*** Input data ***

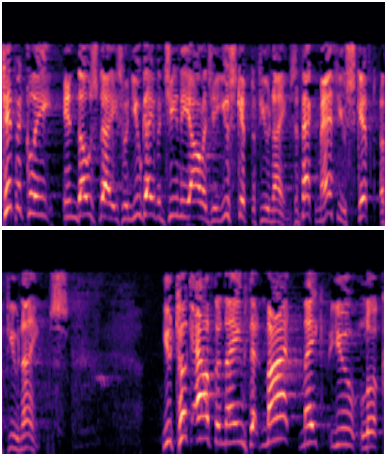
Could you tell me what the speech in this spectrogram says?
Typically, in those days, when you gave a genealogy, you skipped a few names. In fact, Matthew skipped a few names. You took out the names that might make you look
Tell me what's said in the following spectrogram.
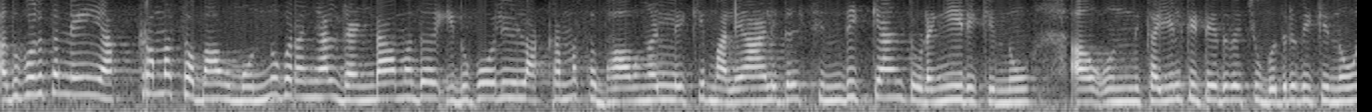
അതുപോലെ തന്നെ ഈ അക്രമ സ്വഭാവം ഒന്ന് പറഞ്ഞാൽ രണ്ടാമത് ഇതുപോലെയുള്ള അക്രമ സ്വഭാവങ്ങളിലേക്ക് മലയാളികൾ ചിന്തിക്കാൻ തുടങ്ങിയിരിക്കുന്നു. ഒന്ന് കയ്യിൽ കിട്ടിയത് വെച്ച് ഉപദ്രവിക്കുന്നു.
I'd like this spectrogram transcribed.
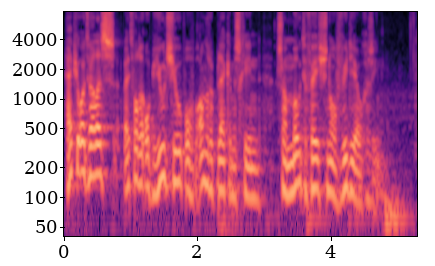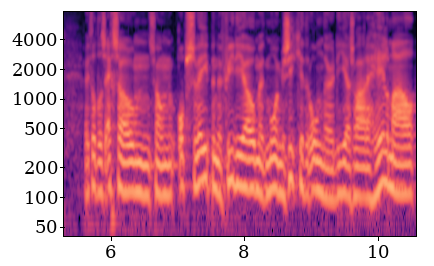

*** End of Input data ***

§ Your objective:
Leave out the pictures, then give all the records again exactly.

§ Answer section:
Could you tell me what the speech in this spectrogram says?
Typically, in those days, when you gave a genealogy, you skipped a few names. In fact, Matthew skipped a few names. You took out the names that might make you look
Tell me what's said in the following spectrogram.
അതുപോലെ തന്നെ ഈ അക്രമ സ്വഭാവം ഒന്ന് പറഞ്ഞാൽ രണ്ടാമത് ഇതുപോലെയുള്ള അക്രമ സ്വഭാവങ്ങളിലേക്ക് മലയാളികൾ ചിന്തിക്കാൻ തുടങ്ങിയിരിക്കുന്നു. ഒന്ന് കയ്യിൽ കിട്ടിയത് വെച്ച് ഉപദ്രവിക്കുന്നു.
I'd like this spectrogram transcribed.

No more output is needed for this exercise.